I had the urge to knit socks – what is wrong with me?
I started with the James C Brett Woodlander and used leftovers of the L9 colourway to knit some basic dk weight vanilla socks, top-cuff-cown and really enjoyed knitting them.
I then cast on another pair, my friends think I’ve been replaced by an alien, but I am enjoying them. Another basic vanilla pair but using some West Yorkshire Spinners Aire Valley DK in a blue/teal colour, gifted by a good friend. Perfect for socks.
Well, I cast on some more socks, using Stylecraft Jeanie Aran in Denim Blue, the pattern is Ultimate Answer Socks by Mary E Rose Designs and I am loving them. Top-cuff-down and an easy knit, only one cable crossing per repeat, basic knits and purls and simple decreases/increases. Easy, well explained and I love them.
Linnutee (Estonian for Milky Way, however the direct translation would be A Birds Path) is a cute tee specially designed for gradient yarn cakes or mini skein sets. It would also be a great way to use up those self striping yarns you aren’t sure how to use.
I’ve knitted this myself to test the pattern for Emma, it’s easy, relaxing and a great way to use up scraps of sock or sport weight yarns to knit a very lightweight but super warm sweater for cool days and nights.
The body of the cardigan is worked in a lovely lace-pattern. The sleeves are worked in stockinette sts, and could be worked to any length. The hems of the body/sleeves are folded back. The cardigan is supposed to be roomy and comfortable, with it’s rounded neck, and box-shaped body.
Part poncho, part pullover, and all pretty with flattering ombre neckline and an elaborate and large floral motif around the yoke. Knitted in sport weight yarn and perfect for mini skins, gradient sets or self stripers.
The pullover is knitted from side to side in one piece beginning with a provisional cast-on. Pockets are cleverly knit in. Cowl and ribbing at hem are picked up and knitted.

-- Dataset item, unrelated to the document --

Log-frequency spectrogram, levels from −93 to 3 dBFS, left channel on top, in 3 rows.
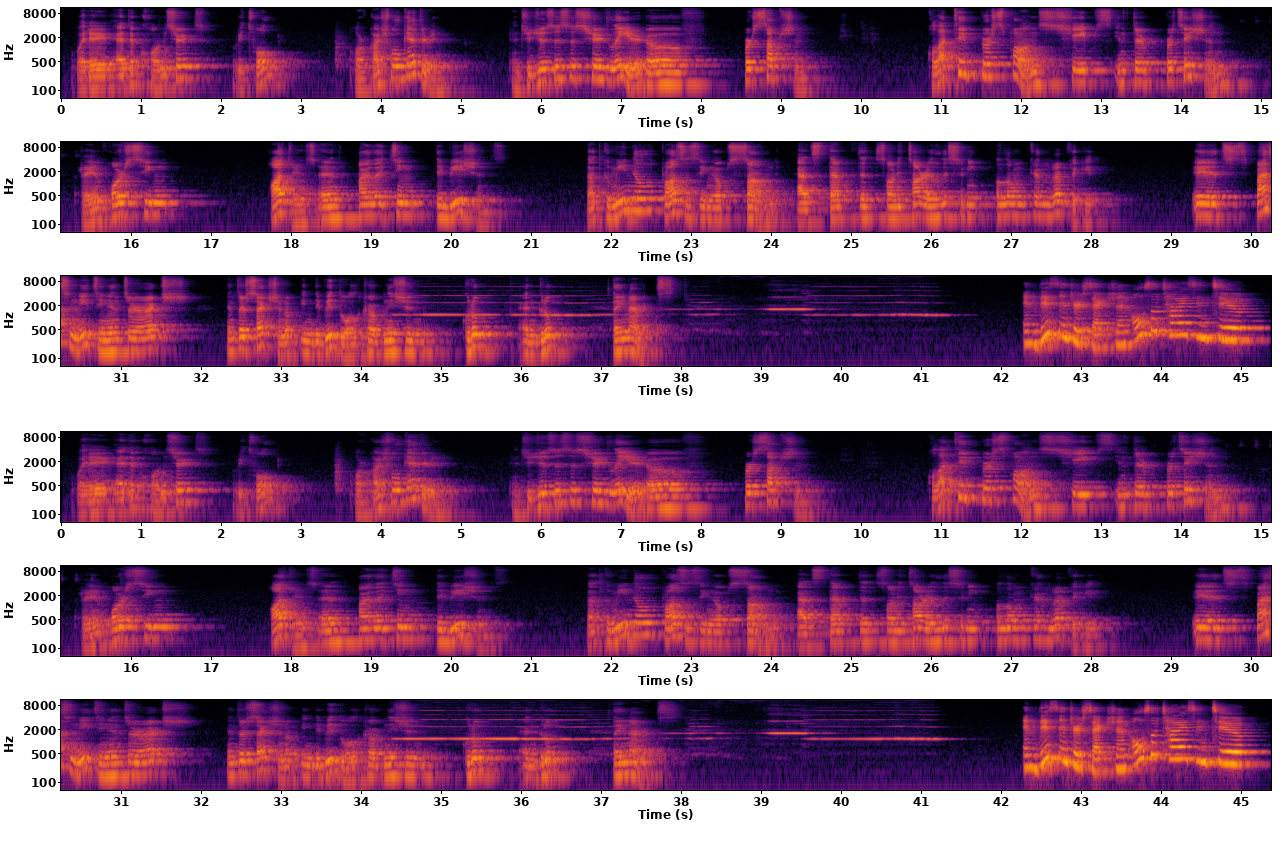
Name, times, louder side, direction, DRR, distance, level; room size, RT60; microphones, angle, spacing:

Sleeves are knitted from the top in the round, and sleeve caps are shaped with short rows.
Once Again is a top-down, pullover sweater; knit in-the-round with a stranded yoke that is coupled with simple cable stitches. Short rows are used to shape the neckline after the yoke pattern is completed.
Utmost Happiness sweater is worked seamlessly top-down. After a ribbing for neckband and set of short rows to raise the back of the sweater, a round yoke is decorated with an elaborate cable pattern achieved with mosaic knitting.